[Stored items]

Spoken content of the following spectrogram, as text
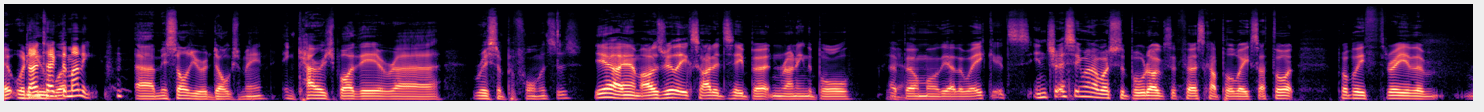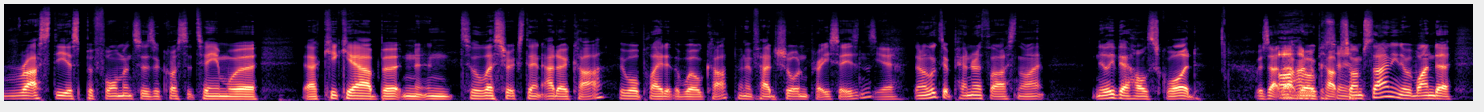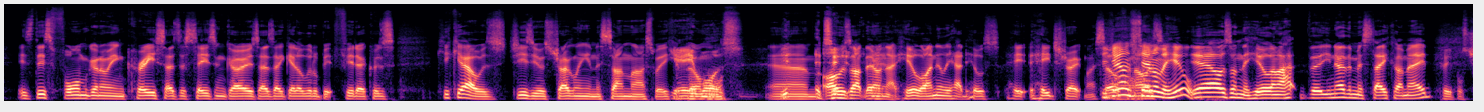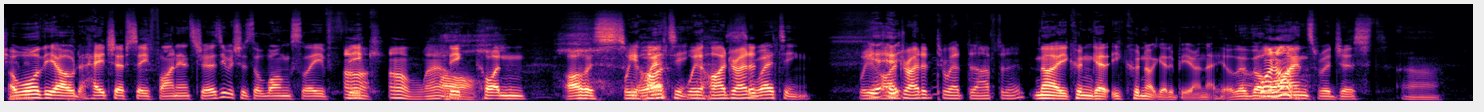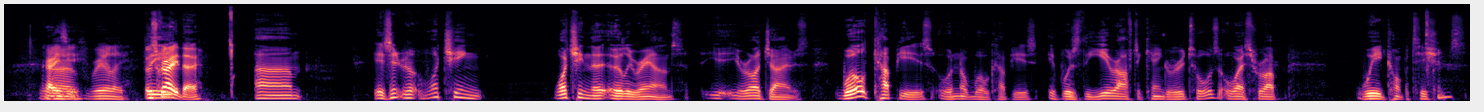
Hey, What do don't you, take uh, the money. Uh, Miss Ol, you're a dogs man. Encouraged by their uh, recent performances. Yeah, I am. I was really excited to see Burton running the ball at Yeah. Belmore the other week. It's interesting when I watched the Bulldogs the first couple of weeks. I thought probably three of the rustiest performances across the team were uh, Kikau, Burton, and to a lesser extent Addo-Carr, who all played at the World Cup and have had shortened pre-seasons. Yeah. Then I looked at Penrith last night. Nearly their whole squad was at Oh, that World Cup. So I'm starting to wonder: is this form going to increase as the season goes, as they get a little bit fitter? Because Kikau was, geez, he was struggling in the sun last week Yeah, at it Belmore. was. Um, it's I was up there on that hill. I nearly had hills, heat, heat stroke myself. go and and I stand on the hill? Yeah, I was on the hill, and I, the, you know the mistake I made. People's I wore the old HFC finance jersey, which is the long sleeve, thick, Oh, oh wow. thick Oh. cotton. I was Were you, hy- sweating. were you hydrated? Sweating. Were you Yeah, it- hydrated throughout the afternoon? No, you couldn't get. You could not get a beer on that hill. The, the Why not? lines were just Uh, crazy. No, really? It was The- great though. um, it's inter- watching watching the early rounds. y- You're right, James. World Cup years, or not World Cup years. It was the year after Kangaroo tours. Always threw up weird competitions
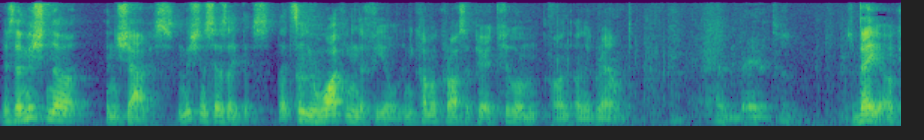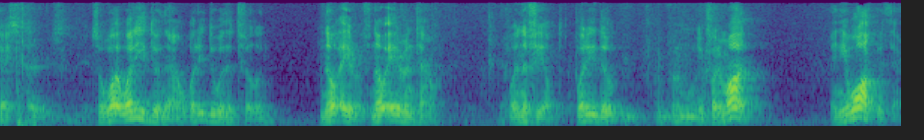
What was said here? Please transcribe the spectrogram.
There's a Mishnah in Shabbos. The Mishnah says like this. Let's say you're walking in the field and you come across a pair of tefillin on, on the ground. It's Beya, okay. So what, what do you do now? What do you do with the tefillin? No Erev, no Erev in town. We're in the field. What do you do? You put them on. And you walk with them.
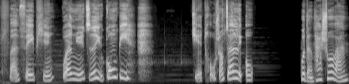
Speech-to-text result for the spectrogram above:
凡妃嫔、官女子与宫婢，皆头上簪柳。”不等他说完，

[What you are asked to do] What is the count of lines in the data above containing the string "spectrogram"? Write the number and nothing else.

[Task solution] 3